Banks, whose memoir PowerPlay was published this week, is letting the Liberal Party have it. She admits she made mistakes herself, for example, when she told Australians it was easy to live on $40 a day. (Reader, it is nearly impossible to live on that money and Banks claims she made an error. Boy did she ever.) But her biggest mistake was to trust Scott Morrison.
It's not even a matter of being believed. It is a conviction that no one will even listen to them.
When she told the Prime Minister she would not recontest the next election, he asked for 24 hours. In that brief time, he and his staffers engaged in public commentary she felt was designed to present her as unstable. It's a trick of his office we have seen more recently, in his treatment of Brittany Higgins and her partner David Sharaz, although strenuously denied by the office and inquiry-washed by the Kunkel report. It was one of those inquiries run by the people who are being inquired upon. It didn't say the backgrounding happened. It didn't say it didn't happen. Handy for everyone concerned unless you are concerned about the victims. Morrison tried to silence Banks by painting her as wobbly, hysterical and unreliable. It seems to be a pattern with this government.
In her book, Banks tells of a young woman interning in a senior Liberal MP's office (the book doesn't specify he is Liberal so I called Banks to ask). At the beginning of the young woman's internship, the MP had a few colleagues around for a drink. The things they were saying to each other terrified the intern.
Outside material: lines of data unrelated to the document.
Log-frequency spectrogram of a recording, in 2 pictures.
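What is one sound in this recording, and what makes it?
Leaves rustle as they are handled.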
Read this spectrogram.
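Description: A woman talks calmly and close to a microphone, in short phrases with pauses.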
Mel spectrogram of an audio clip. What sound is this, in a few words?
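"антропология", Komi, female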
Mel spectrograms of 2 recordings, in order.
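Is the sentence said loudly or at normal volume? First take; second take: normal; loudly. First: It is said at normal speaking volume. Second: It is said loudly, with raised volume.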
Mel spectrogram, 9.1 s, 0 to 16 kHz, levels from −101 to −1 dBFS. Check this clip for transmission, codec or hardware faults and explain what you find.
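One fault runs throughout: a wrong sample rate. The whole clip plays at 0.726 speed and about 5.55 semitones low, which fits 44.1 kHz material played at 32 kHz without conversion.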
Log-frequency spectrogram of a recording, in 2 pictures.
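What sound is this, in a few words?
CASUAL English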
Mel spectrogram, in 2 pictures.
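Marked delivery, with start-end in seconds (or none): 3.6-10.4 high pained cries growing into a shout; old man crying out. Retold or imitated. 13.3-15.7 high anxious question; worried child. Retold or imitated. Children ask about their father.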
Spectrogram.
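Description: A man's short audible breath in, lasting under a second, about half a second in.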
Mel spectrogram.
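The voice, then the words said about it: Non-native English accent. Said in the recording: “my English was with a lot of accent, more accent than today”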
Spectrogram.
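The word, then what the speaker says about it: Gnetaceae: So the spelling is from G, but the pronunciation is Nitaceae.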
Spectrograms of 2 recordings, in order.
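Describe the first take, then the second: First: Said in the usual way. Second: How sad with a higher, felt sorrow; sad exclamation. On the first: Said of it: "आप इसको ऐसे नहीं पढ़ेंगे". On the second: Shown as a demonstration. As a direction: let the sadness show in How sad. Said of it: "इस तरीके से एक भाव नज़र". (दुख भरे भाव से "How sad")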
"She felt she had to get out, as she felt unsafe from pending sexual assault. She made up some excuse the next day about being sick and never went back. Not surprisingly, she pursued a career outside of politics."
This happens to women every day. They are either silenced by their workplace or silence themselves. They won't complain because they think no one will take their side. It's not even a matter of being believed. It is a conviction that no one will even listen to them. No one will listen. And so it is better to up stakes and leave.
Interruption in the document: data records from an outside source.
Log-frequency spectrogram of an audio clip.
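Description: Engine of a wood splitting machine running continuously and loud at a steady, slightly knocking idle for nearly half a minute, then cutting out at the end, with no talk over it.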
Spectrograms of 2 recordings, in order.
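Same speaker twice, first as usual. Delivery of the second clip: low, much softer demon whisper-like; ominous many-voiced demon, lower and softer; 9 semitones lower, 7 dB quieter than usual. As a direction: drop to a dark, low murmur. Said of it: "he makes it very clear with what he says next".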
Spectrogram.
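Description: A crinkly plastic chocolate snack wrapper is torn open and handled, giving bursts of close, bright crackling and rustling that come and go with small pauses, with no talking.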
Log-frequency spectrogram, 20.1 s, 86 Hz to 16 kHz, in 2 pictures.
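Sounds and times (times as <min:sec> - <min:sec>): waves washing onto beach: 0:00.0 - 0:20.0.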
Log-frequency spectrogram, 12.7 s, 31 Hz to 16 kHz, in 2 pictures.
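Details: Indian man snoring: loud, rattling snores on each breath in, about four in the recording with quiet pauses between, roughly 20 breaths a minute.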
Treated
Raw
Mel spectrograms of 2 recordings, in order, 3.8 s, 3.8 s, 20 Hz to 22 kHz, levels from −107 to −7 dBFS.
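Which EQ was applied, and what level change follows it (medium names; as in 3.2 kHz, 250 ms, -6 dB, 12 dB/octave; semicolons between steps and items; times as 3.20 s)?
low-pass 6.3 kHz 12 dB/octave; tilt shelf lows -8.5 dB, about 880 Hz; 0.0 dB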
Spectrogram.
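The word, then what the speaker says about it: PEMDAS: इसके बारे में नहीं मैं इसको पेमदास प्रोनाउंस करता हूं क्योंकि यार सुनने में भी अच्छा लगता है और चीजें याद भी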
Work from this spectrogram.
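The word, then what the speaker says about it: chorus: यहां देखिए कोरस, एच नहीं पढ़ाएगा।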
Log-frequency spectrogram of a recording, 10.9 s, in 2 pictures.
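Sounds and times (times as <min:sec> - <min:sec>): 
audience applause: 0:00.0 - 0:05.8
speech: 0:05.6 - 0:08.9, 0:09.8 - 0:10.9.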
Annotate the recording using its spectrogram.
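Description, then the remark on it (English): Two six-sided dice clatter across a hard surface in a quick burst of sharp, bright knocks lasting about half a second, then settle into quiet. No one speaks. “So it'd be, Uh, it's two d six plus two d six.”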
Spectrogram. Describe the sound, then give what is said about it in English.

Right now, Kate Jenkins is conducting an independent review to ensure "all Commonwealth Parliamentary workplaces are safe and respectful and that our national Parliament reflects best practice in the prevention and handling of bullying, sexual harassment and sexual assault". Good luck to Jenkins and to all who have decided to come forward to speak to her. An interim report, more of a logistical update, is due at the end of this month but the real deal will be out at the end of the year. Banks has chosen to submit her entire book as part of her submission.
It is hard, very hard, for me to be optimistic about the report. How pathetic was it when the government's response to Respect@Work took more than a year? How embarrassing that it would only note most of the recommendations? How can it survive as support for the Coalition among women shrivels?
And now we discover the Fair Work Commission won't get any extra funding, despite fears it will be overwhelmed with claims because of the Morrison government's new anti-sexual harassamment orders.
But I'm trying to be positive. Can this government pull itself together and act on a report which is bound to be tough? After its horror year, we can only hope it will take charge and make change. Otherwise, there may be plenty more horrifying revelations to come. I'm imagining that the more women who complain, the more women will come forward; and that will turn out badly for harassers and their enablers everywhere.
- Jenna Price is a visiting fellow at the Australian National University and a regular columnist.